I have great admiration for Beating the Index. The website provides very valuable analysis of the Canadian junior oil and gas sector, the major plays (esp. Bakken and Cardium), and the macro issue of why the price of oil will likely rise in the long term investment horizon. In addition, Mich, the website’s sole proprietor, reveals to us a part of his self-managed portfolio, what moves he makes as he beats the index. His style is his own, adapted to suit his particular portfolio. For example, because he is using leverage, he has to cash in on his winners–sometimes he also drops losers and holdings which remain static. In one post, his commentors on his blog praise him for being willing to take losses and move on, saying that this is the mark of great trader.
But then one has to wonder, if an analyst has done his due diligence and decided that a company is a good buy, and then the market decides to dump the stock, whether that stock just became a better deal. So in my trading, I very rarely dump losers, though I have sometimes done so to realize a tax loss or to implement a change of strategy. Rather, I’ve averaged down on losers, and most of the time it works, as I shared in a post critiquing Dennis Gartman’s first rule of trading, “Never, under any circumstance add to a losing position…. ever!” Gartman says to add to winning positions rather than to losing positions. Generally speaking, I ride the winners, but I don’t often add to my positions. Gartman’s rigid style seems to be flawed, and his own HAG fund is still going nowhere.

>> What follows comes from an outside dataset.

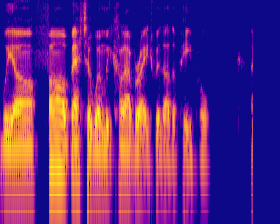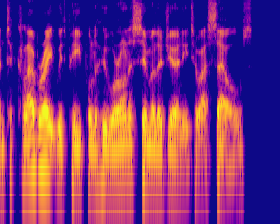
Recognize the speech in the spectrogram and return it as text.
we are far better when we collaborate with other people. And to collaborate with people who are on a similar journey to ourselves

Now Keith Schaeffer, one of the leading independent analysts of the Canadian junior and intermediate oil sector, provides a compelling argument why it is better to add to the companies with momentum:
When it comes to the junior and intermediate North American oil and gas plays, I want to buy expensive stocks. I rarely buy cheap stocks. That sounds counter-intuitive, but it makes sense.
When a company trades at a high valuation it can raise money with less dilution, and can use its stock as currency to take over other companies. They can grow more quickly and more efficiently than companies with low valuations.
“Dilution” is one of the terms that junior oil and gas investors seem to fear. Indeed, share price usually seems to drop after a public offering. Crocotta Energy’s recent share offering is a great example:
One day on an airplane on the way to Barbados, I met A. Zoic, an experienced entrepreneur, who explained “dilution” to me: He said, “The number of shares are increased, but the size of the company also increases. So you have smaller percentage of the whole, but the company is much larger.” Zoic’s words came back to me, the inexperienced investor, time and time again as I watched Midway Energy, my largest holding, take on more and more new shares; and Zoic’s advice helped me over the last couple of years to understand that when a junior oil raises money in a public offering that that is a really good thing because it increases the overall size of the company. This has the added benefit of increasing the average volume of shares traded which in turn makes all shares more liquid. A great CEO with an established reputation, like Midway Energy’s Scott Ratushny, has been able to raise the investment dollars to create the momentum that makes a good value into a great investment.
In the end, the best strategy for trading junior and intermediate oil and gas is neither the value nor the momentum strategy alone. Rather, in my view, the two strategies should be implemented together in an artful Jeet Kune Do of (1) Momentum–buy winners: I keep adding to my position of CPG; (2) Averaging down seeking value: I kept buying MEL (when it was still TFL) as it plummeted in price; (3) Buy and hold: I watched MEL go from 0.39, my lowest price, to $5.19 (and am still holding). Junior oils are too volatile to cut losses early, and I’ve found for the last four years as a junior oil investor, that my overall gains far outweigh my losses.
What works depends as much on the investor, his liquidity, credit limit, available margin, size of portfolio, as it does on the style of investing. I rarely cut my losses. I don’t see that ability as the mark of good investor. The mark of good investor is perhaps better described as an even keel temperament to do the right thing without allowing the market to determine his next trade for him. According to the legendary martial artist, Bruce Lee, the best style is no style–consider how these words fit investing:
Too much horsing around with unrealistic stances and classic forms and rituals is just too artificial and mechanical, and doesn’t really prepare the student for actual combat. A guy could get clobbered while getting into this classical mess. Classical methods like these, which I consider a form of paralysis, only solidify and constrain what was once fluid. Their practitioners are merely blindly rehearsing routines and stunts that will lead nowhere.
I believe that the only way to teach anyone proper self-defence is to approach each individual personally. Each one of us is different and each one of us should be taught the correct form. By correct form I mean the most useful techniques the person is inclined toward. Find his ability and then develop these techniques. I don’t think it is important whether a side kick is performed with the heel higher than the toes, as long as the fundamental principle is not violated. Most classical martial arts training is a mere imitative repetition – a product – and individuality is lost.
When one has reached maturity in the art, one will have a formless form. It is like ice dissolving in water. When one has no form, one can be all forms; when one has no style, he can fit in with any style.